Due to the divine realization and compassion, those who meet with my father and receive teachings from him will always be spiritually encouraged and one-pointedly motivated to work for the benefit of every being. For that, I really admire him, and therefore, recently, I requested him to give more teachings to those monks, nuns and devotees from different parts of the world. He said nothing but laughed. Eventually, my mother told me that he said he would teach because I have requested him. True enough, nowadays, he is making himself available one month or so in a year to give commentaries on various teachings of the spiritual path at his own new seat (Zhichen Bairo Ling) in Kathmandu. I feel quite sorry for not asking him to teach during those early years. What a waste! Not one of us ever had any idea of requesting him to give teachings on realization. Instead, many of us have used him as a repairer of watches, tape recorders, radios and a lot of other junk, because he can repair almost every manual machine. I remember my father was once very interested in developing films. He had several of those developing machines to play with. Obviously, people liked the idea of having somebody there doing the job for free. Everyday, he had something to do. My mother was not very happy with the idea of him working under the bright light with a magnifying glass, sitting there gazing at the machine for many hours everyday. She thought it might deteriorate his eyesight and the systems of circulation in his body. Therefore, she requested him not to do those things any more. Normally, knowing my father, he would never stop his favorite hobbies whatsoever, but knowing that this request was coming from the genuine love and care of my mother, my father left his hobby within a month. Ever since then, I have not seen those machines at all. I wonder what happened to them!

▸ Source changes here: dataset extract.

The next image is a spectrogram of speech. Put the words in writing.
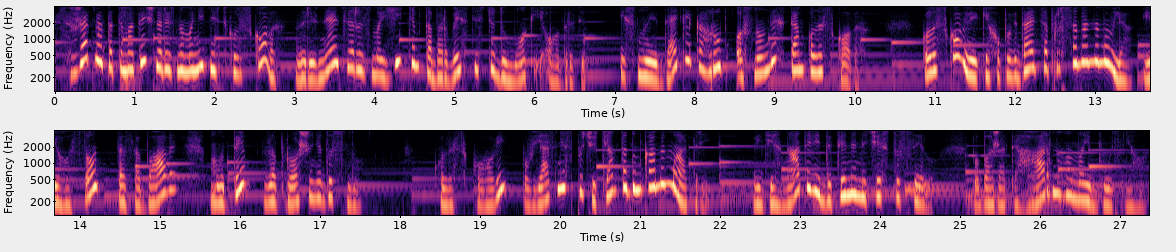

They may have spoiled after years of not being used due to the humidity of the Himalayan valley.
Well, there are lots of things to write but that is all for the time being.